The use of genetically modified organisms (GMOs) in livestock and crops, as well as trade and consumption of GMOs are highly controversial topics.
Proponents of genetic engineering argue that GMOs represent the only viable solution to food shortages in an ever-growing global population. They claim that the use of GMOs in agriculture and their consumption have caused no harm to livestock or humans so far. Heated debate also persists over GMO food labelling, with food manufacturers in the USA arguing that mandatory GMO labelling hinders the development of agricultural biotechnology, and may also “exacerbate the misconception” that GMOs endanger human health. Continue reading
Yunnan sudden death syndrome occurs in remote mountainous villages of the Yunnan province of China in the rainy season, at an altitude of 1800-2400 m: people just drop dead from heart failure. You might think its linked to the season…some waterborne or insect-carried disease, or maybe the altitude & a genetic quirk, but it turns out that it’s because the villagers make their living collecting & selling wild mushrooms. The only one they can’t sell is a white mushroom, because it’s too small & turns brown quickly after picking. So they eat it…and the Chinese CDC have shown that for a minority of the local population, this mushroom is toxic. Its’ thought that they are sensitive to a combination of the mycotoxins and high barium levels found in the mushroom.(see Rare mushroom blamed for mystery deaths in China)

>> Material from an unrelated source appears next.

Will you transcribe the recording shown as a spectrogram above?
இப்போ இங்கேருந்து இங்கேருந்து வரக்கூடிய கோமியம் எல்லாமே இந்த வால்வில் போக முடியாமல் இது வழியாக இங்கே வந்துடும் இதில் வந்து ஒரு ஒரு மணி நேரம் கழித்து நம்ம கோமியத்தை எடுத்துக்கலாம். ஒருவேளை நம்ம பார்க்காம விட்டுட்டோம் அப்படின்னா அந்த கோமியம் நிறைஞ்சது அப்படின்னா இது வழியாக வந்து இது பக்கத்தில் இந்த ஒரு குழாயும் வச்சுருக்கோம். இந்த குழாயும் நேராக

This reminds me of a passage in a book “The Magic Bullet” (a book about drug development) that I read many years ago, which pointed out that in certain graveyards in the UK, you could find whole families who died together in medieval times, and not through the plague. These deaths were linked to poor harvests. It turned out these families’ had been forced to turn to foraging for mushrooms (an action we now term using “famine food”), and even though villagers in general were probably more expert than we are now at identifying safe ones, one mistake added to the family pot, and that was that!

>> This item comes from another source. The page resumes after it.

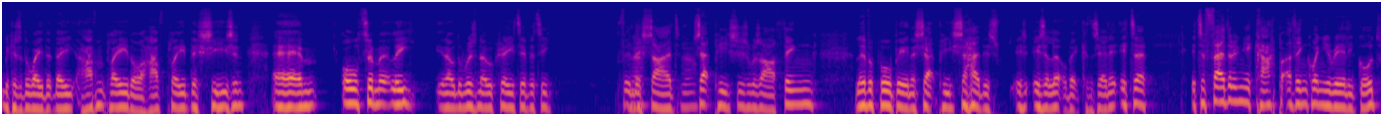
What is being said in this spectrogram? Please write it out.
because of the way that they haven't played or have played this season. Um, ultimately, you know, there was no creativity for no, this side. No. Set pieces was our thing. Liverpool being a set piece side is is, is a little bit concerning. It's a it's a feather in your cap, I think, when you're really good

But don’t be complacent: in the UK in 2009 the case of two Thai women hit national headlines. One of them misidentified an English mushroom and the result was that she cooked and ate a number of them, and died. The other who ate fewer of them became seriously ill with liver failure. It was a death-cap mushroom… just half of one of these is sufficient to kill an adult. (see Isle of Wight woman died… )
I decided to see what records our Global Health database has on toxic mushrooms & other fungi, their toxins (mycotoxins) and cases of human poisoning by them.